Mercy Watson: The Porcine Wonder Talks Toast

Dan Norman

I was recently introduced to a local celebrity, a friend of a friend, who said we’d have a lot in common. This sort of thing happens to all of us — sometimes it works out, sometimes it doesn’t — but when the friend in question turns out to be a pig, one feels more than the usual amount of stranger aversion. What could we possibly have to talk about? Pretty much oink.

Of course, it never pays to make assumptions. I knew in one glance that Mercy Watson, the curly-tailed heroine of local author Kate DiCamillo’s charming children’s book series, would be a lifelong friend. It didn’t take us long to discover that we have but one thing in common: an uncommon love of hot, buttered toast. In these carbophobic times, one longs to meet a fellow traveler. Ah but for one frustrating moment it seemed we were doomed to sit, nose to snout, all our best adventures, our most glutenous hopes and dreams, ready to pour forth — yet silenced for lack of a common language.

Not surprisingly, Mercy, the porcine wonder, knows a pig-whisperer. Victoria Stewart was the playwright for Mercy Watson to the Rescue, which is playing at Children’s Theatre Company now through October 23. The play is a stirring roman á clef: Mercy heroically saves many lives, including those of her parents, Mr. and Mrs. Watson, and makes unlikely allies of the fireman, animal control, and a rather curmudgeonly neighbor — all in the name of toast.

Here, in our brief discussion via Victoria Stewart, Mercy reveals a more contemplative side, gamely talking about literary heroes, the horrors of vegemite and lost toasters, and the upside of cold, dry toast.

HEAVY TABLE: How did you discover your love of toast — of all the tasty snacks?

MERCY WATSON: I used to eat pretty much anything I could find with my very sensitive snout, nuts, berries, mushrooms, grubs. But the Watsons introduced me to toast —  Mr. Watson likes a lumberjack special  — and it was love at first sight. The Watsons fell in love with me and I fell in love with toast.

Chef Chris vs. Lynne Rossetto Kasper

Chef Chris Olson fires some high-caliber rhetorical rounds at a highly visible target: The Splendid Table. An amuse bouche for his case: “The program as a whole is too soft. Cooking is one of the most visceral things that we do. It is inherently a destructive process. We take vegetables and manipulate them with knives and our hands and make them into different things. In order to eat a steak, an animal must die. There’s no guts behind the show.”

Cooking from the Heart: The Hmong Kitchen in America

Lori Writer / Heavy Table
Lori Writer / Heavy Table

“In the isolated mountain villages of their Laotian homeland, cooking was… the stuff of tradition, not the written word.
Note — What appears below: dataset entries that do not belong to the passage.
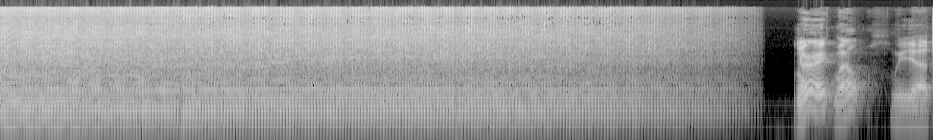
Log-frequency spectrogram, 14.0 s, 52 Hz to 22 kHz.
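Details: Old wood splitter engine, unrun for over 40 years; holds a steady, even chug about eleven seconds, then shuts off cleanly; governs properly; normal running.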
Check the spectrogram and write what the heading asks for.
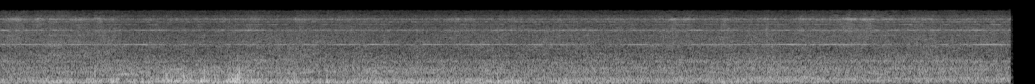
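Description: Steady jet turbine noise on an airport apron: a constant rush with a thin high whine held at several fixed pitches.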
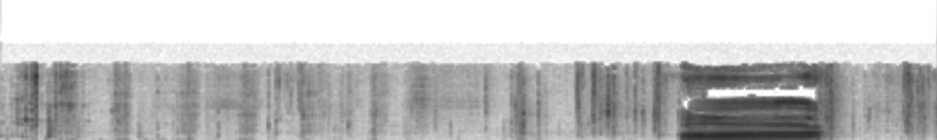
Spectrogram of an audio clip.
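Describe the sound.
Crisp biting and chewing of crunchy Haisai sauce flavored snack chips: a run of faint crunches, then a loud, sustained tonal sound near the end.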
Good Hmong cooks learned from their elders which ingredients to use, and how much of each, by sight, feel, and taste.  Recipes were never written down and followed ‘to the letter.’ Cooking, like other Hmong arts and crafts, came ‘from the heart.'”

(From Cooking from the Heart: The Hmong Kitchen in America by Sami Scripter and Sheng Yangpublished this month by the University of Minnesota Press ($29.95; 248 pages, hardcover with color photos, available at Hmong ABC Bookstore at 298 University Ave. W in St. Paul).

Katie Cannon / Heavy Table
Katie Cannon / Heavy Table

Sheng Yang, and her parents and four siblings, immigrated to the United States — first to Kentucky, then Oklahoma, and then, Oregon —  in 1979, when she was nine. Sami Scripter, married and tending to her growing family, was Sheng’s neighbor in Portland, OR. Sami worked as an educator at Sheng’s elementary school. Speaking to a small audience at the Hmong Cultural Center in St. Paul on Thursday, Scripter recalls, “One year you didn’t know what Hmong was, and the next year a quarter of the children in school were Hmong.”

Yang says that over the years their “two families have become almost one.” Scripter adds, “We got to know each other the way neighbors know each other.” They gardened together in the Scripter’s backyard using seeds Sheng’s mother had carried from Laos and Thailand. Sami taught Sheng and her mother how to preserve raspberry jam.

As a sixth grader, to improve her English, Sheng lived with the Scripters, rooming with Sami’s daughter, Emily, in a bunk bed Don Scripter built for the two girls. “Sami learned to cook rice the Hmong way using an hourglass-shaped pot and woven basket steamer, and Sheng learned how to make… meatloaf, baked potatoes, and peach pie,” the authors write.